The purpose of reviewing is a tricky issue faced by all gaming writers, from those who have a 10-page glossy spread in a mag to the forum-goer who drops the occasional piece in the user review section. It’s something I have to consider all over again for every review that I do. Am I meant to inform, entertain, stir up debate or find a unique position? Should I try to uncover some sort of objective truth in games and lay these facts before the reader, or present my own experiences and forget about the unrealistic goal of impartiality? It’s a topic that I could get a lot of words out of, but that’s for another time.
The catalyst for this little post was a review of Shogun 2, the latest of Creative Assembly’s Total War games, on my favourite web haunt The Escapist. Not having played the full game yet (fun demo though) I can’t judge its accuracy, but I found 99% of it to be quality work, conveying the author’s enthusiasm for the series but unafraid to point out its errors. The only problem I had with it was the score.
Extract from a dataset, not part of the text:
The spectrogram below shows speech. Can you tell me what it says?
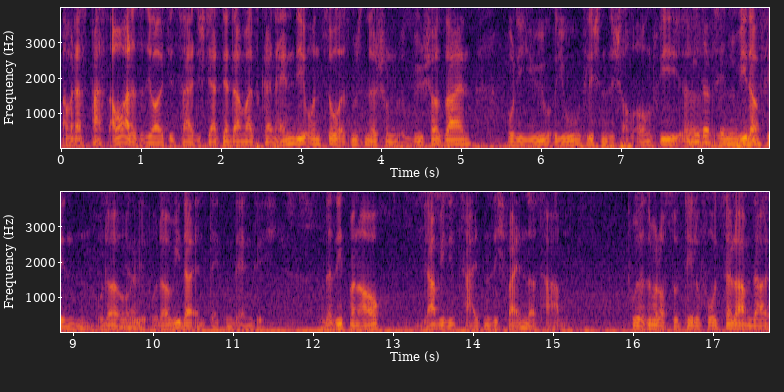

Whatever you use, be it a 0-10 scale, stars or some other system, scoring is flawed. It’s probably the most arbitrary section of the review, but when put onto Metacritic it becomes the ultimate barometer of a game’s success, with the aggregated scores from across the gaming press supposedly coming as close to objectivity as is realistically possible. Personally, I dislike scoring. In recent reviews for Gamedot, I gave Magicka an eight out of ten whilst scoring Test Drive Unlimited 2 as a seven. Guess which one I vastly prefer? Test Drive, obviously: I’ll rack up so many more enjoyable hours cruising around Ibiza in my Aston Martin DBS than I will zapping monsters with a fire-lightning-arcane beam (despite its destructive awesomeness). I don’t see this discrepancy as my failure to score things correctly, but as the unfortunate, inevitable result of utilising scoring in the first place.
The Escapist’s Shogun 2 reviewer, despite raising flaws from ‘inconsistent performance to terrible pathfinding to late-game overload’, awarded the game five stars out of five. I’ve no problem with this as such, since the site has always leant to the side of subjectivity, but the review will now be posted as a perfect 100 score on Metacritic, giving a thin veneer of perfection to the game and possibly misleading consumers looking to advice on what to buy. The only way to remove these problems once and for all is to ditch scoring altogether.